### [WORK REQUIRED]
Reproduce the entries exactly, but keep the pictures out of the copy.

### [SUPPLIED RECORDS]
:::
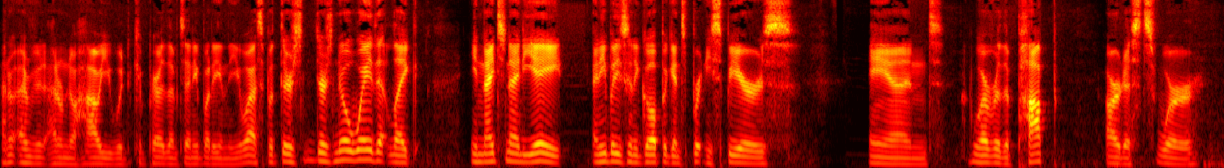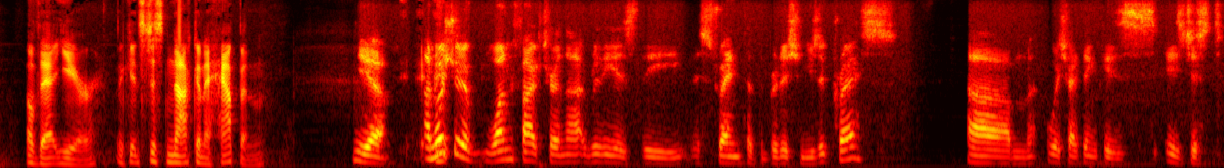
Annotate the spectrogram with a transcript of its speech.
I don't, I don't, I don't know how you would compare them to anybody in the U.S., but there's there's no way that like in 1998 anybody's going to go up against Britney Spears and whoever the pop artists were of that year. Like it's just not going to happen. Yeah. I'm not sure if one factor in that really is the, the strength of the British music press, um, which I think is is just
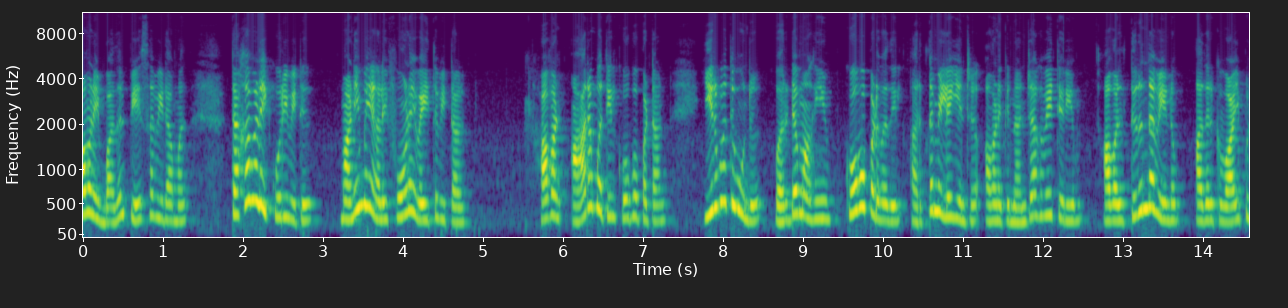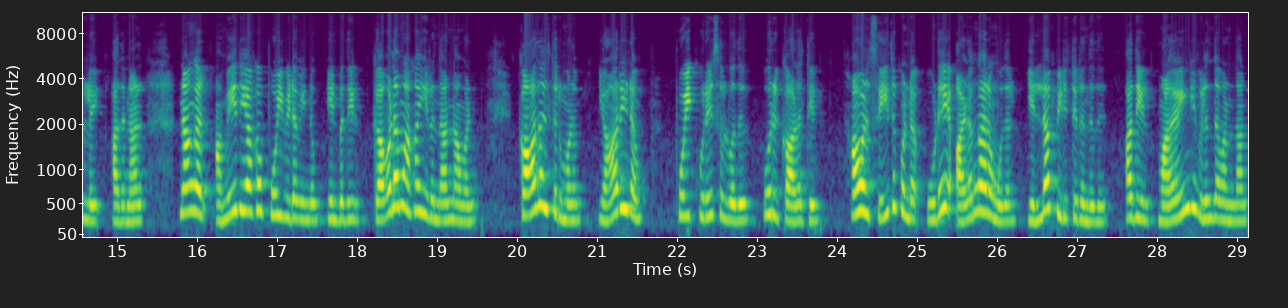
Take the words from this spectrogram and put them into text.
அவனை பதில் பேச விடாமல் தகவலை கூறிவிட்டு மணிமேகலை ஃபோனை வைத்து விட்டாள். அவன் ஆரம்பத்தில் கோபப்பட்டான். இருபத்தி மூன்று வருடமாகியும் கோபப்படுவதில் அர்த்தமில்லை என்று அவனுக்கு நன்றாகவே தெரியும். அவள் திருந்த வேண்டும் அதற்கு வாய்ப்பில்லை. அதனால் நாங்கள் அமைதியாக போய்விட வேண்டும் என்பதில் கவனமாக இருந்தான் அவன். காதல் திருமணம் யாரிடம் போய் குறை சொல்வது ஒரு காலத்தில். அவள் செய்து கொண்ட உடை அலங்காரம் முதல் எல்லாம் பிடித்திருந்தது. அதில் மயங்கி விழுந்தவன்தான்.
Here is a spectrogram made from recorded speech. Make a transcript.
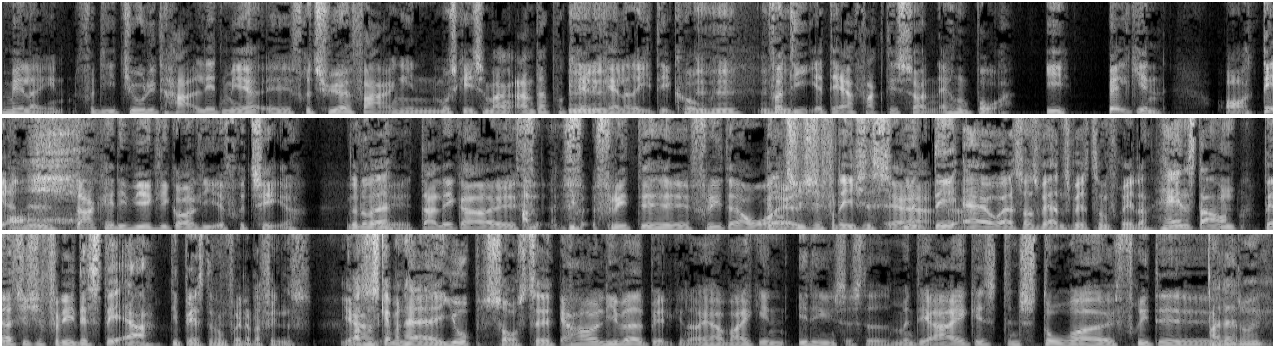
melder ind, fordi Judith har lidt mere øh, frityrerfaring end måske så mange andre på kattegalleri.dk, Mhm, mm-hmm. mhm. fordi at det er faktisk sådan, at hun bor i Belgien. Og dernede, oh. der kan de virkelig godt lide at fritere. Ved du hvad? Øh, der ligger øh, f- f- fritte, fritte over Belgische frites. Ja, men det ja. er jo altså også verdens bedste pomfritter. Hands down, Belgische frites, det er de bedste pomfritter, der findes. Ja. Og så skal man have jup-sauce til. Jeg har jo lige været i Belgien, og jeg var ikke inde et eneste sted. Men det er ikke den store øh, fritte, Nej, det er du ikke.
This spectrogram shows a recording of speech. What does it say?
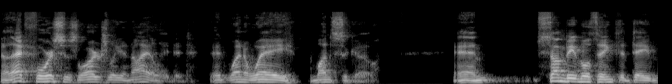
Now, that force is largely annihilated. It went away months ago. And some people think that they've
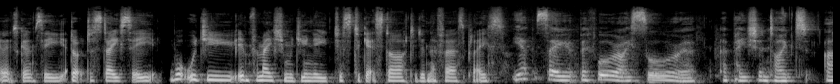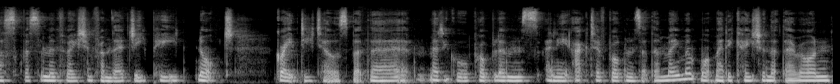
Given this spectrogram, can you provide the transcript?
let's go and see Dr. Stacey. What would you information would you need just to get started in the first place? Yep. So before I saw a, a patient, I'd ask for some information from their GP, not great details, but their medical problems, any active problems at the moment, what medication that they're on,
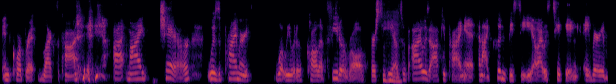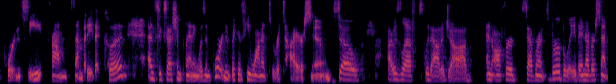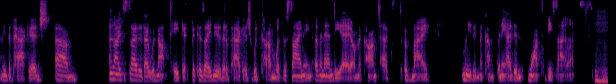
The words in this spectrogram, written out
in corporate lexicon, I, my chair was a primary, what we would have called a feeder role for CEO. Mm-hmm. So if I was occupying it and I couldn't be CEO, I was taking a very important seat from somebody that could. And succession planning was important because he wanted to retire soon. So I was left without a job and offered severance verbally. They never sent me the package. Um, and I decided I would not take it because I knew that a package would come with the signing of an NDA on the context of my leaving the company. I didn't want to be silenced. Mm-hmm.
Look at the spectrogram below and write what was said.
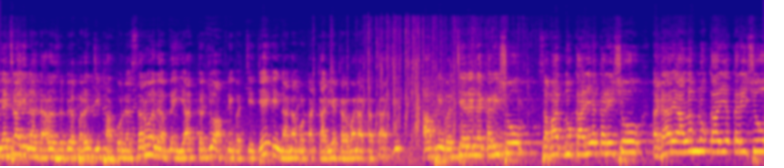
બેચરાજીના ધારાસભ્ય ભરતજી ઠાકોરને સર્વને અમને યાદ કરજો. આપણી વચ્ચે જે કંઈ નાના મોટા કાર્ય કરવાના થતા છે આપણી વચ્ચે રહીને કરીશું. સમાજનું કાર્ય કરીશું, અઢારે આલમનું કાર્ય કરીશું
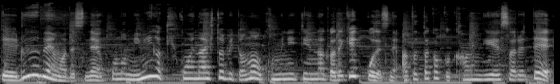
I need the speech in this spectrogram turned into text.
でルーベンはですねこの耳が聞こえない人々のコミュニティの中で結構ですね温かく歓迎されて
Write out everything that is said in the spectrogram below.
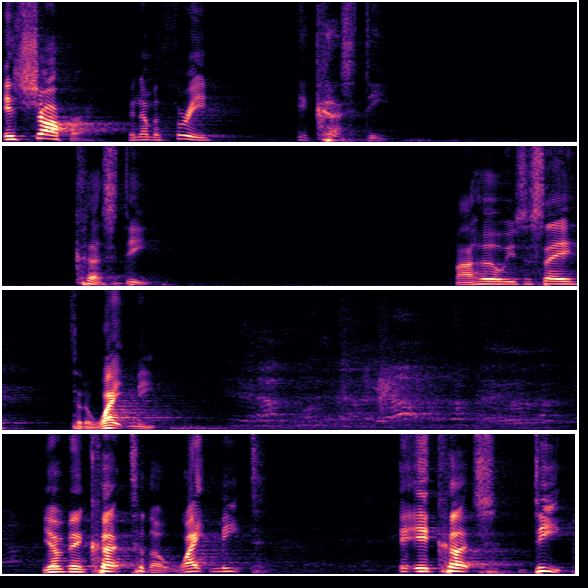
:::
### [RESPONSE]
Annotate the spectrogram with a transcript of its speech.
I don't, I don't, I don't know how you would compare them to anybody in the U.S., but there's there's no way that like in 1998 anybody's going to go up against Britney Spears and whoever the pop artists were of that year. Like it's just not going to happen. Yeah. I'm not sure if one factor in that really is the, the strength of the British music press, um, which I think is is just
Take the words from this spectrogram and put them into text.
அவனை பதில் பேச விடாமல் தகவலை கூறிவிட்டு மணிமேகலை ஃபோனை வைத்து விட்டாள். அவன் ஆரம்பத்தில் கோபப்பட்டான். இருபத்தி மூன்று வருடமாகியும் கோபப்படுவதில் அர்த்தமில்லை என்று அவனுக்கு நன்றாகவே தெரியும். அவள் திருந்த வேண்டும் அதற்கு வாய்ப்பில்லை. அதனால் நாங்கள் அமைதியாக போய்விட வேண்டும் என்பதில் கவனமாக இருந்தான் அவன். காதல் திருமணம் யாரிடம் போய் குறை சொல்வது ஒரு காலத்தில். அவள் செய்து கொண்ட உடை அலங்காரம் முதல் எல்லாம் பிடித்திருந்தது. அதில் மயங்கி விழுந்தவன்தான்.
Here is a spectrogram made from recorded speech. Make a transcript.
melder ind, fordi Judith har lidt mere øh, frityrerfaring end måske så mange andre på kattegalleri.dk, Mhm, mm-hmm. mhm. fordi at det er faktisk sådan, at hun bor i Belgien. Og dernede, oh. der kan de virkelig godt lide at fritere. Ved du hvad? Øh, der ligger øh, f- f- fritte, fritte over Belgische frites. Ja, men det ja. er jo altså også verdens bedste pomfritter. Hands down, Belgische frites, det er de bedste pomfritter, der findes. Ja. Og så skal man have jup-sauce til. Jeg har jo lige været i Belgien, og jeg var ikke inde et eneste sted. Men det er ikke den store øh, fritte, Nej, det er du ikke.
This spectrogram shows a recording of speech. What does it say?
Now, that force is largely annihilated. It went away months ago. And some people think that they've
Given this spectrogram, can you provide the transcript?
let's go and see Dr. Stacey. What would you information would you need just to get started in the first place? Yep. So before I saw a, a patient, I'd ask for some information from their GP, not great details, but their medical problems, any active problems at the moment, what medication that they're on,
The words in this spectrogram, written out
in corporate lexicon, I, my chair was a primary, what we would have called a feeder role for CEO. Mm-hmm. So if I was occupying it and I couldn't be CEO, I was taking a very important seat from somebody that could. And succession planning was important because he wanted to retire soon. So I was left without a job and offered severance verbally. They never sent me the package. Um, and I decided I would not take it because I knew that a package would come with the signing of an NDA on the context of my leaving the company. I didn't want to be silenced. Mm-hmm.
Look at the spectrogram below and write what was said.
બેચરાજીના ધારાસભ્ય ભરતજી ઠાકોરને સર્વને અમને યાદ કરજો. આપણી વચ્ચે જે કંઈ નાના મોટા કાર્ય કરવાના થતા છે આપણી વચ્ચે રહીને કરીશું. સમાજનું કાર્ય કરીશું, અઢારે આલમનું કાર્ય કરીશું
I need the speech in this spectrogram turned into text.
でルーベンはですねこの耳が聞こえない人々のコミュニティの中で結構ですね温かく歓迎されて
Write out everything that is said in the spectrogram below.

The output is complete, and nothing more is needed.